Thursday, February 7, 2008

Password Protection and Economics:

On a recent blog post Tim Harford’s, The Undercover Economist, answers a reader’s question:

Dear Economist,
I use the same password for all my e-mail and internet-portal accounts (online shopping, etc). Now I am worried about losing it to an identity thief. What should I do?
Confused Kid


Hardford gives some good suggestions for password creation (acronyms, song lyrics), but warns against writing passwords down. I think you can write your passwords down, you just need to put them in a code you understand. So for example if your password is (jenny8675309) on a piece of paper you put in your wallet write

369jenny86743097272

What the heck does this mean? It’s a password but jammed between a phone number that I know well (Papa John’s in the town I grew up in). Given the chances that someone finds this card in my wallet and can decipher it is really low, but now I can easily pull out the password.

Back to the economics of passwords. As passwords become more and more complicated, people are more likely to forget their password and need a reminder. They then have to call someone to reset their password, but that costs the company money. So instead they have invented security questions to recover passwords “What City did You Honey Moon in?” and “What is the name of your favorite pet”, with enough googleing these answers might be on the web. Josh Levin at Slate has an excellent article on the problems with these security questions.

3 comments:

rjgitter said...

For the uninitiated.

Tommy Tutone -Jenny 8675309 Lyrics

Jenny, Jenny, who can I turn to?
You give me something I can hold onto
I know you think I'm like the others before
Who saw your name and number on the wall

Jenny, I got your number,
I need to make you mine.
Jenny, don't change your number,
8-6-7-5-3-0-9 (8-6-7-5-3-0-9)
8-6-7-5-3-0-9 (8-6-7-5-3-0-9)

Jenny, Jenny, you're the girl for me.
You don't know me but you make me so happy.
I tried to call you before but I lost my nerve.
I tried my imagination, but I was disturbed.

Jenny, I got your number,
I need to make you mine.
Jenny, don't change your number,
8-6-7-5-3-0-9 (8-6-7-5-3-0-9)
8-6-7-5-3-0-9 (8-6-7-5-3-0-9)

I got it, I got it, I got it!
I got your number on the wall!
I got it, I got it, I got it!
For a good time, for a good time call....

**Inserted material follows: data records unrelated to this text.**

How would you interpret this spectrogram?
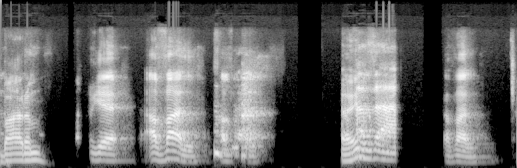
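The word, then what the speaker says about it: אבל: Aval. Eh? Avad. How do you spell that?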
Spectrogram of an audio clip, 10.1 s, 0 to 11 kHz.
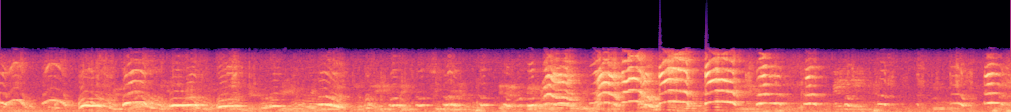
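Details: A litter of Great Dane puppies squeals and whimpers on 27 January 2009, with high arching cries overlapping one another.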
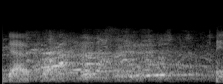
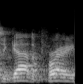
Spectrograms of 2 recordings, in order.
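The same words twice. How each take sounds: First: High, very slow sung-out pray; mock church lady. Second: Said in the usual way. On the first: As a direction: stretch it like a churchy singer. Preachy drawn out.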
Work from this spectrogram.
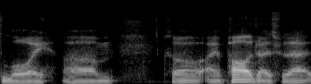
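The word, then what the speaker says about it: Leu: And I kept pronouncing loy numismatic as low because it looks like low to me, but it's loy.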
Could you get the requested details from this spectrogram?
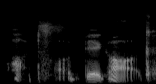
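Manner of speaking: whispered, breathy, smoky emo voice. Asked to do the emo Damien voice, repeating the phrase sounding like a smoker. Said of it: "I sound like a smoker".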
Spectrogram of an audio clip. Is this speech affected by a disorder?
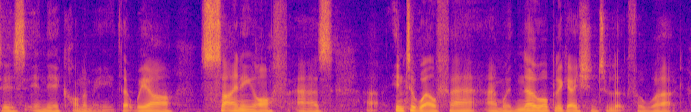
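No.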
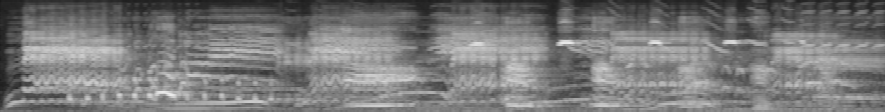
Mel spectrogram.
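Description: A chorus of farm animals on a farm in the morning calls over one another, with wavering goat-like bleats rising and falling among other overlapping cries, loud and continuous throughout.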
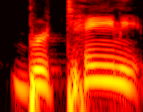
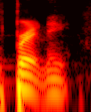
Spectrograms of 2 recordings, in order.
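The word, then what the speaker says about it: Britainy: a screenshot off of brittany brittany sorry oh gosh i always say her name so weird it's like i say it how it's spelled uh but yeah it's britney britney beshear for the first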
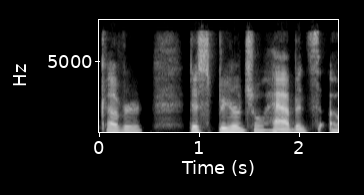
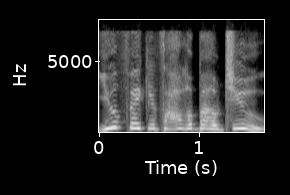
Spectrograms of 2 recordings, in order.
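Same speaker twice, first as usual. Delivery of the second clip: intensified, very high-pitched, loud outburst; 12 semitones higher than usual. Retelling what they said to her at the end of an argument, in an intensified loud voice. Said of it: "kind of in a intensified, loud voice".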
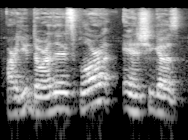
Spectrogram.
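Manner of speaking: usual speaking voice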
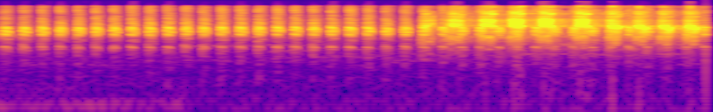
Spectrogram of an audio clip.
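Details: Masteran for young and contest White-rumped shamas: a regular series of evenly spaced chipping notes, about five per second, then a louder, richer rapid trill with sharp accented notes.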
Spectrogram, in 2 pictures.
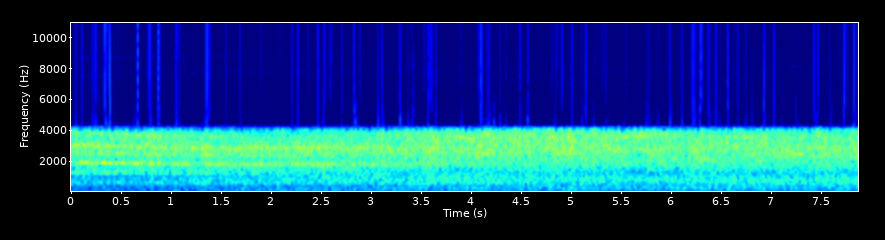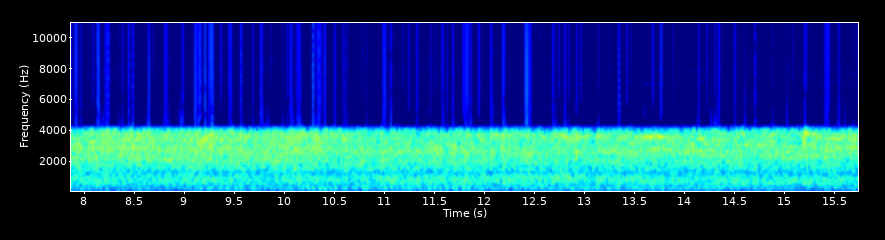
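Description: Double-stack intermodal freight train rolling past at speed: a steady, loud rush of wheel and rail noise from the container well cars. In the first second a few tones fall in pitch as the last locomotive goes by.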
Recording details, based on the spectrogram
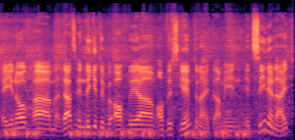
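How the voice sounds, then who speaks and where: A man doing casual color commentary at a high school football game, easygoing and agreeable. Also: brisk, loud music behind the voice. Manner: easygoing, agreeable, lots of yeps. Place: outdoor football stadium.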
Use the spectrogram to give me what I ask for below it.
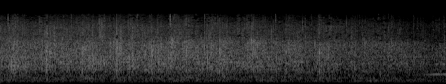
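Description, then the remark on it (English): A church audience applauds together after a message, giving the Lord a hand clap, a dense, steady wash of hand clapping from many people that holds for several seconds and tapers slightly toward the end. “Let's give the Lord a hand clap just for that message.”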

Jenny, don't change your number.
I need to make you mine.
Jenny. I'll call your number,
8-6-7-5-3-0-9 (8-6-7-5-3-0-9)
8-6-7-5-3-0-9 (8-6-7-5-3-0-9)

Jenny, Jenny who can I turn to? (8-6-7-5-3-0-9)
For the price of a dime I can always turn to you.
(8-6-7-5-3-0-9)
8-6-7-5-3-0-9 (8-6-7-5-3-0-9)
8-6-7-5-3-0-9 (8-6-7-5-3-0-9)
8-6-7-5-3-0-9(//fade out//)
8-6-7-5-3-0-9
8-6-7-5-3-0-9
8-6-7-5-3-0-9

Will said...

That's not entirely true. If I'm a cracker and find that post-it in your wallet, I can guess that your password involves the word 'jenny'. That narrows the search space by a lot and makes it much faster for me to break your password.

A more secure and similar possibility is to have a base password (jenny8567309) that you modify based on the name of the company requiring a password. Or, slightly less secure, you can write down your password and modify every part of it.

Seth Gitter said...

Will,
thanks for your comment. I agree probably an extra step is needed. I don't have any post its in my wallet, but the number trick has worked well for me in the past.
I agree if you could remeber all your passwords contained "jenny" or better yet "j^nny!" as a base that would be better.

Its a hard to fine the right mix of encryption and ease.